- The second derivative of bitcoin jokes are now worth billions (that’s a geeky way of saying that parodies of parodies of bitcoin). I wrote about Shiba Inu (SHIB) two weeks ago. It’s a parody of Dogecoin, which is a parody of bitcoin. At the time of writing that, SHIB was worth $26 billion. I don’t have the stomach to look it up anymore, but I’ll just assume it’s not worth zero. If so, my point remains intact.
Let me be clear. I’m not making the call that bitcoin/crypto goes away. What I’m saying is that I can’t see how the regulators are getting more excited about crypto with all these shenanigans dominating the news.
That being said, there’s one government agency that supports any product, service, and/or asset that goes up in value and can be assigned a basis. The IRS is all about crypto, and they are licking their chops.
It’s estimate that there’s roughly $500 billion in embedded gains in crypto (obviously this figure changes by the hour so just go with the concept rather than the number). And the IRS now wants to track any crypto transfer above $10,000.
This story is also interesting because it is fueling a conspiracy theory that appears to be gaining traction. And I love me a good conspiracy theory. It goes something like this…
There’s a lot of crypto being bought on margin. When crypto falls, over-levered traders have to post more collateral. Millennials like owning crypto over stocks, so they sell stocks to move cash to meet crypto margin calls. This selling in equities has amplified spikes in the VIX like the one in the chart below from two weeks ago:

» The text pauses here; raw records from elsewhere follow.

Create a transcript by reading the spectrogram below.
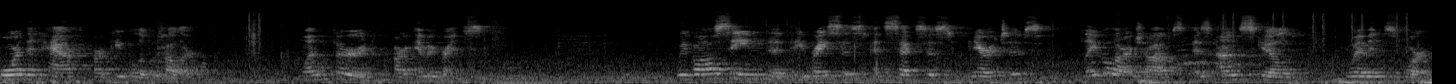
More than half are people of color. One third are immigrants. We've all seen that the racist and sexist narratives label our jobs as unskilled women's work.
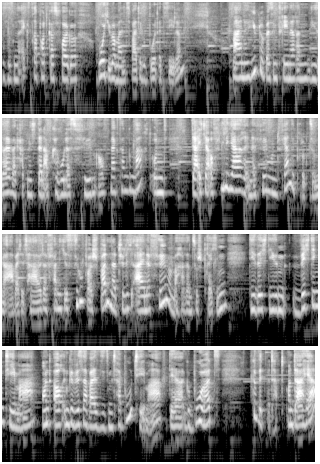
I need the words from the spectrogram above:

I’d be shocked if margin calls in crypto are fueling accelerated equity market volatility. FOMO investors can band together to drive one or two stocks, but the entire stock market? No shot.
I think it’s what we’ve discussed already – lots of people who don’t want to own stocks right now have to own stocks right now if they want any shot of a “real” return over time (positive return after removing the effects of inflation). Seems more plausible that these nervous nellies are spiking the VIX than crypto traders. But that’s just a guess.
Lastly, the cicadas are back, and it’s likely the first and last time I will ever be thankful for living in California. Because I’ve lived through a cicada cycle in the late 1990s in Nashville while I was in undergrad, and there’s nothing more horrifying than billions of flying cockroaches darkening the sky for over a month. If you’re living in cicada stomping grounds right now, stay strong and don’t go outside.
And most importantly, enjoy the holiday weekend…